WHAT THE EXERCISE ASKS → Once the line with "Please read the" is found, write it out along with each later line exactly, through the end of the entries, skipping every picture.
Segment Start: EXTRACTED INFORMATION
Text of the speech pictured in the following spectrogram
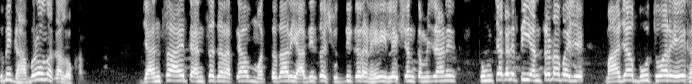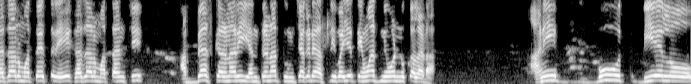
तुम्ही घाबरवू नका लोकांना. ज्यांचं आहे त्यांचं करा. त्या मतदार यादीचं शुद्धीकरण हे इलेक्शन कमिशन आणि तुमच्याकडे ती यंत्रणा पाहिजे. माझ्या बूथवर एक हजार मतं आहेत तर एक हजार मतांची अभ्यास करणारी यंत्रणा तुमच्याकडे असली पाहिजे तेव्हाच निवडणुका लढा. आणि बूथ बीएलओ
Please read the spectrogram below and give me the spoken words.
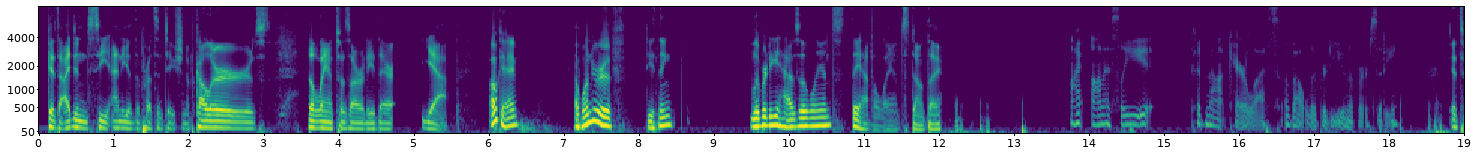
because I didn't see any of the presentation of colors. The lance was already there. Yeah. Okay. I wonder if, do you think Liberty has a lance? They have a lance, don't they? I honestly could not care less about Liberty University. It's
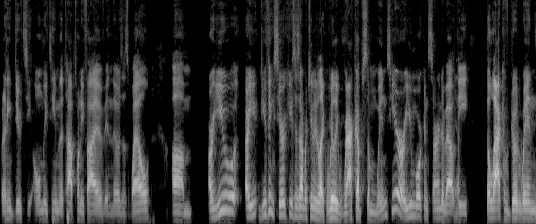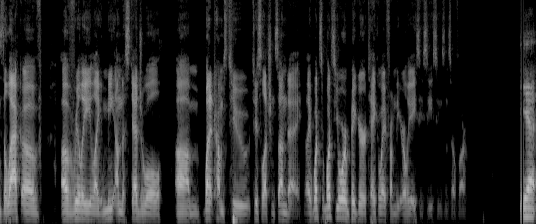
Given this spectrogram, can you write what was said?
But I think Duke's the only team in the top 25 in those as well. Um, are you are you do you think Syracuse has opportunity to like really rack up some wins here, or are you more concerned about yeah. the the lack of good wins, the lack of of really like meat on the schedule um, when it comes to to Selection Sunday? Like, what's what's your bigger takeaway from the early ACC season so far? Yeah,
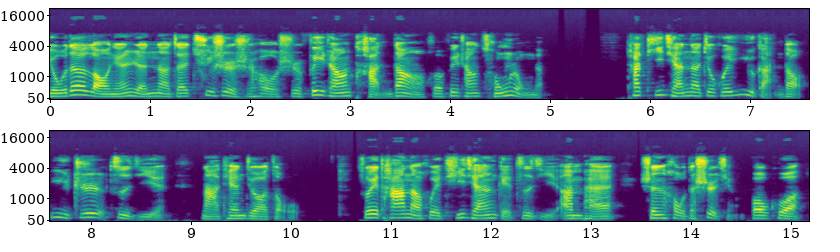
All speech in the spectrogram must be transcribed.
有的老年人呢，在去世时候是非常坦荡和非常从容的，他提前呢就会预感到、预知自己哪天就要走，所以他呢会提前给自己安排身后的事情，包括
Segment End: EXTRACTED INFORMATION
RESPONSE TO THE EXERCISE →
Please read the spectrogram below and give me the spoken words.
because I didn't see any of the presentation of colors. The lance was already there. Yeah. Okay. I wonder if, do you think Liberty has a lance? They have a lance, don't they? I honestly could not care less about Liberty University. It's
Given this spectrogram, can you write what was said?
But I think Duke's the only team in the top 25 in those as well. Um, are you are you do you think Syracuse has opportunity to like really rack up some wins here, or are you more concerned about yeah. the the lack of good wins, the lack of of really like meat on the schedule um, when it comes to to Selection Sunday? Like, what's what's your bigger takeaway from the early ACC season so far? Yeah,
All speech in the spectrogram must be transcribed.
有的老年人呢，在去世时候是非常坦荡和非常从容的，他提前呢就会预感到、预知自己哪天就要走，所以他呢会提前给自己安排身后的事情，包括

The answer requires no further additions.